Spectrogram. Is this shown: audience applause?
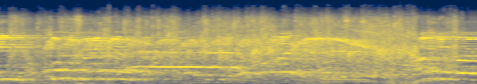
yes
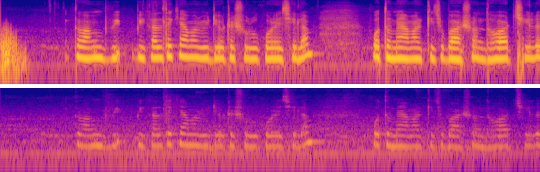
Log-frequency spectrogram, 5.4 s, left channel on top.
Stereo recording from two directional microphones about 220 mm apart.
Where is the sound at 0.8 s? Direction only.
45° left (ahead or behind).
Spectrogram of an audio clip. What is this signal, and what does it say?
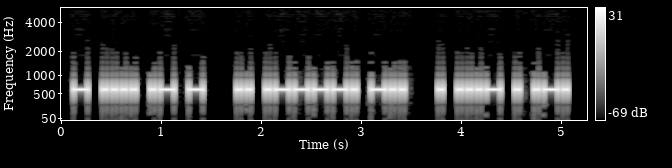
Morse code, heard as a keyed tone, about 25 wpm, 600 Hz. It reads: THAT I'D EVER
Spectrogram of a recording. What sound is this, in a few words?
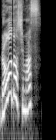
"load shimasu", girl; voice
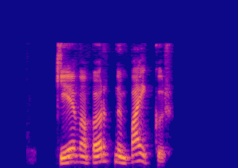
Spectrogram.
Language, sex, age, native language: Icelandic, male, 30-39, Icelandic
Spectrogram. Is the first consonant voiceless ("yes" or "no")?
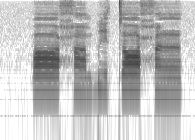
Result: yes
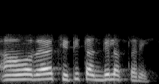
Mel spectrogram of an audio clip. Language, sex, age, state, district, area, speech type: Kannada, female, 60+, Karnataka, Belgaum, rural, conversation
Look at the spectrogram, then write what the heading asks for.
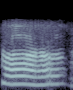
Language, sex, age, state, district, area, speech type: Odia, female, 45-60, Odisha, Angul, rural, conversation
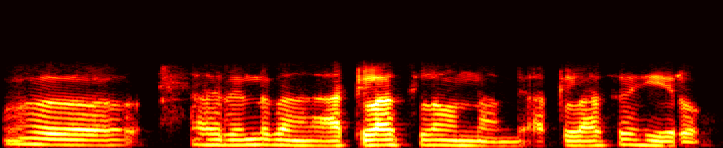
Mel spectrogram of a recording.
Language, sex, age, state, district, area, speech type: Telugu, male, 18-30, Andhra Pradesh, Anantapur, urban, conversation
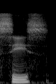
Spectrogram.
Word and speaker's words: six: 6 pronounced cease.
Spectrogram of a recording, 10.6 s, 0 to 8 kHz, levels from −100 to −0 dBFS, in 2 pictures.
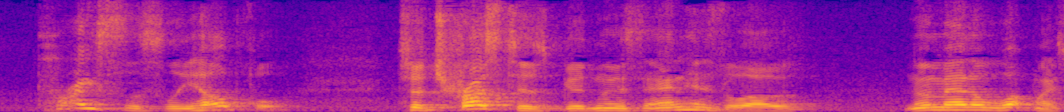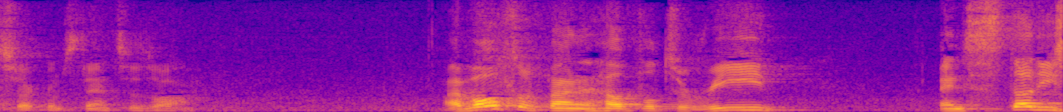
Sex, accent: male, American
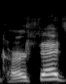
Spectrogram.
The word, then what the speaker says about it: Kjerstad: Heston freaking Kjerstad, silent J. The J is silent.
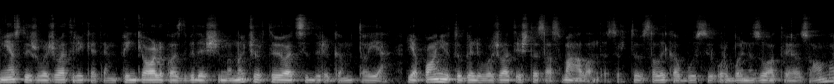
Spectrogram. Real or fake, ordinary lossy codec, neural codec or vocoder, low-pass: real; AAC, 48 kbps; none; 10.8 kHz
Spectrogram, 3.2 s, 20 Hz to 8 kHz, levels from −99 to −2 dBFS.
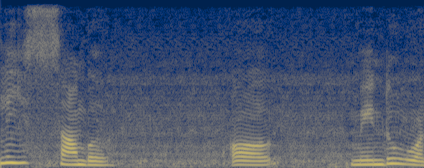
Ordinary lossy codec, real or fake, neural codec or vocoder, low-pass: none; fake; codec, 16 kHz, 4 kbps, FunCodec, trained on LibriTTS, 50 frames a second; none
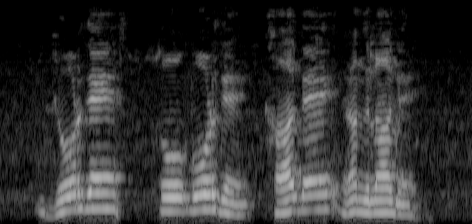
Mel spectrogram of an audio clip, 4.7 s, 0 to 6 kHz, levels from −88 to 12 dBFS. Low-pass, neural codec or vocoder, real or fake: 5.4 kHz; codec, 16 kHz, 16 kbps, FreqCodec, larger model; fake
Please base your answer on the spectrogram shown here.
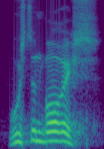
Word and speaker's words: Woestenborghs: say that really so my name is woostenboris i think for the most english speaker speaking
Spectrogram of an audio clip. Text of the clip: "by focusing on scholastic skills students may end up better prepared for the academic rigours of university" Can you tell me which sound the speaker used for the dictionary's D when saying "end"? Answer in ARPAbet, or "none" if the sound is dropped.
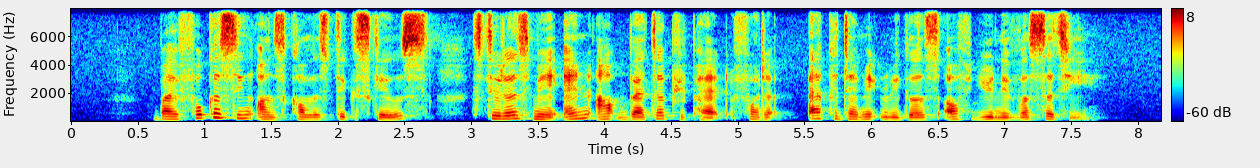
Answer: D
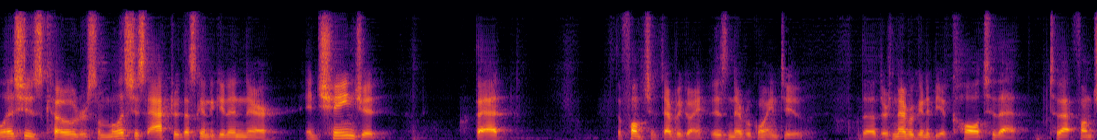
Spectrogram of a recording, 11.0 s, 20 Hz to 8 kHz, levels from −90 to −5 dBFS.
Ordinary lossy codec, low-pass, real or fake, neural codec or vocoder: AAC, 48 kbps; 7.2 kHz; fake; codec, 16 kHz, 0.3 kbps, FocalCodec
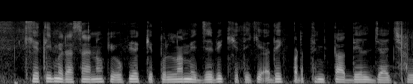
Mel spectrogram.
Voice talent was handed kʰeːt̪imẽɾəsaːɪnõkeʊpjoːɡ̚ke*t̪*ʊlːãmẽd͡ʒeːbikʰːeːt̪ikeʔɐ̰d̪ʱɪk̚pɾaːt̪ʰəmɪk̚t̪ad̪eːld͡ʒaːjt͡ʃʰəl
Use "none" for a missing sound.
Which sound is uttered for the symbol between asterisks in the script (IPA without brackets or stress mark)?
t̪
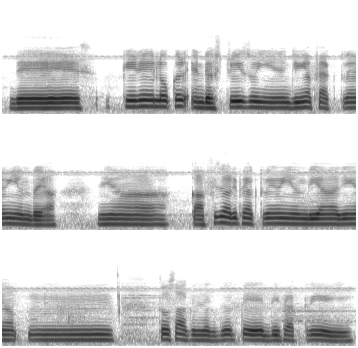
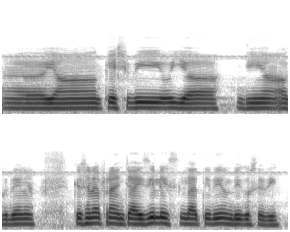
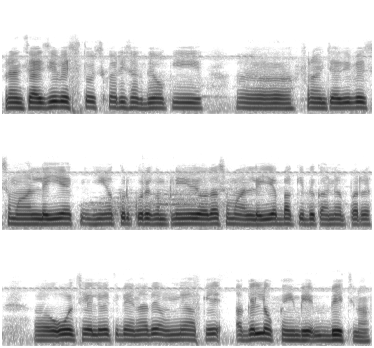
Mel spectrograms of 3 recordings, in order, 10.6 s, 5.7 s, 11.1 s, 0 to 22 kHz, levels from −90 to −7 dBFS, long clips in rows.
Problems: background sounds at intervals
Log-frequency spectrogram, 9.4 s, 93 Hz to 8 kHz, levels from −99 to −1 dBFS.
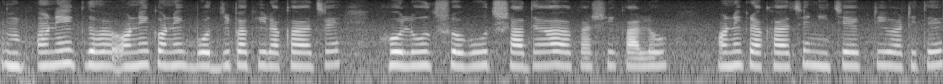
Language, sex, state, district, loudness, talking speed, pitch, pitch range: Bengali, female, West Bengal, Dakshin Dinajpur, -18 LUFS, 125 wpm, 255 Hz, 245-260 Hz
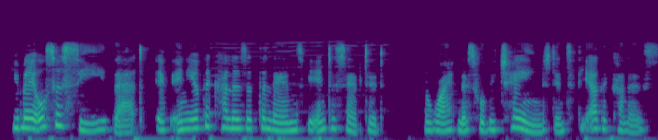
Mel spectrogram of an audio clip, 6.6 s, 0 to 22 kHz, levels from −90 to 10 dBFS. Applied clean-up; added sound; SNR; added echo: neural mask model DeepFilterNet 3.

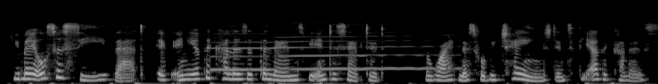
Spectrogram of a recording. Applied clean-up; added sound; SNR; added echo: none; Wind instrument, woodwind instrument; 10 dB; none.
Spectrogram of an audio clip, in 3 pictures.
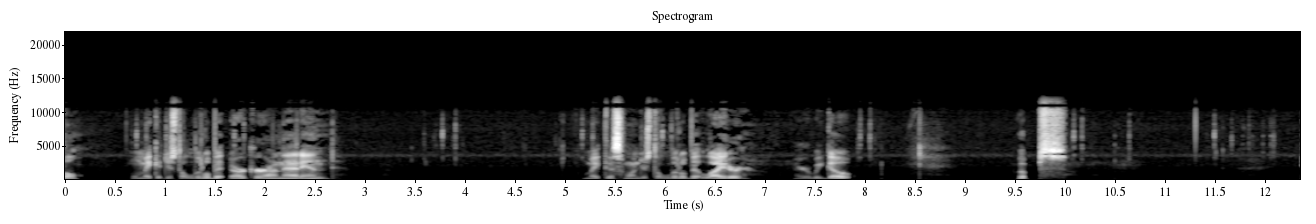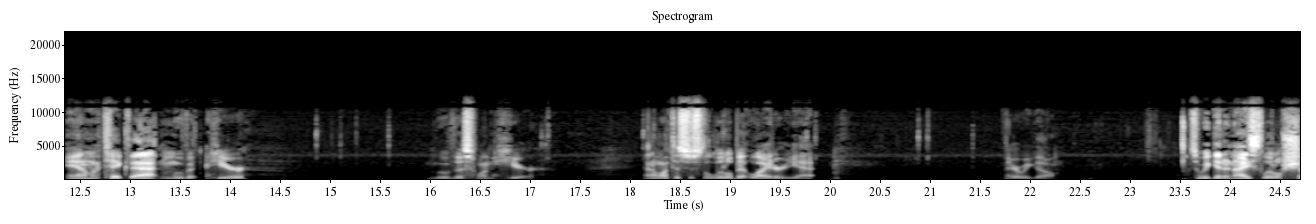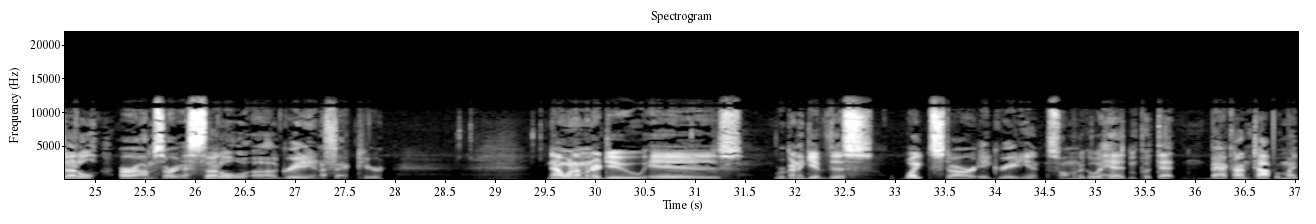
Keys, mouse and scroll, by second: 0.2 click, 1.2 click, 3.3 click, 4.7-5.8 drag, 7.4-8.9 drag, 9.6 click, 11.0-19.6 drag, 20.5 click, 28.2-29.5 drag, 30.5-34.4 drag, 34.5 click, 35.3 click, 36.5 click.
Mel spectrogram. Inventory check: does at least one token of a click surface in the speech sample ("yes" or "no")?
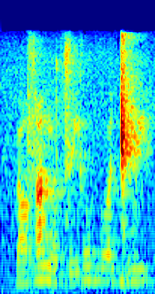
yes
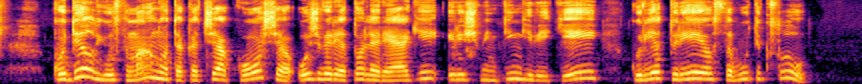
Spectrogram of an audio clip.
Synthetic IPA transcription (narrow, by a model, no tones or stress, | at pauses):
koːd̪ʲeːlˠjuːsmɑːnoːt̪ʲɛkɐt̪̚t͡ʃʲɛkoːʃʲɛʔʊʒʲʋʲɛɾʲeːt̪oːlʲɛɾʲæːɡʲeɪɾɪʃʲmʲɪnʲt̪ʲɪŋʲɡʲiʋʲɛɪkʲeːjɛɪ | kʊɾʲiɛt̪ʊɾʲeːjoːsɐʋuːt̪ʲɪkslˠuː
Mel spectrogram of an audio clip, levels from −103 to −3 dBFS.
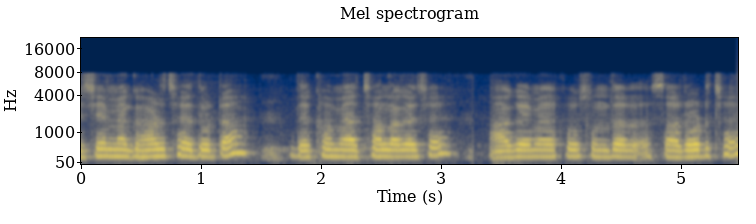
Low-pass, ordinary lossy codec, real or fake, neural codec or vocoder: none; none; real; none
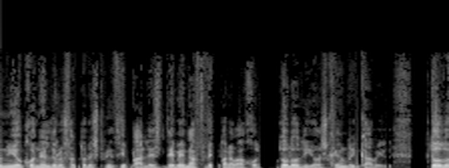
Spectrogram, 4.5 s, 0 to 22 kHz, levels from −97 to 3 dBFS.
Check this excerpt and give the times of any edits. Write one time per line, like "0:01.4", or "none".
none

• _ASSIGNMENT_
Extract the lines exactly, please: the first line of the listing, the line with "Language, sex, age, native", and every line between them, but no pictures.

• _SOLVED PROBLEM_
Spectrogram. Is this shown: audience applause?
yes
Log-frequency spectrogram, 5.4 s, left channel on top.
Stereo recording from two directional microphones about 220 mm apart.
Where is the sound at 0.8 s? Direction only.
45° left (ahead or behind).
Spectrogram of an audio clip. What is this signal, and what does it say?
Morse code, heard as a keyed tone, about 25 wpm, 600 Hz. It reads: THAT I'D EVER
Spectrogram of a recording. What sound is this, in a few words?
"load shimasu", girl; voice
Spectrogram.
Language, sex, age, native language: Icelandic, male, 30-39, Icelandic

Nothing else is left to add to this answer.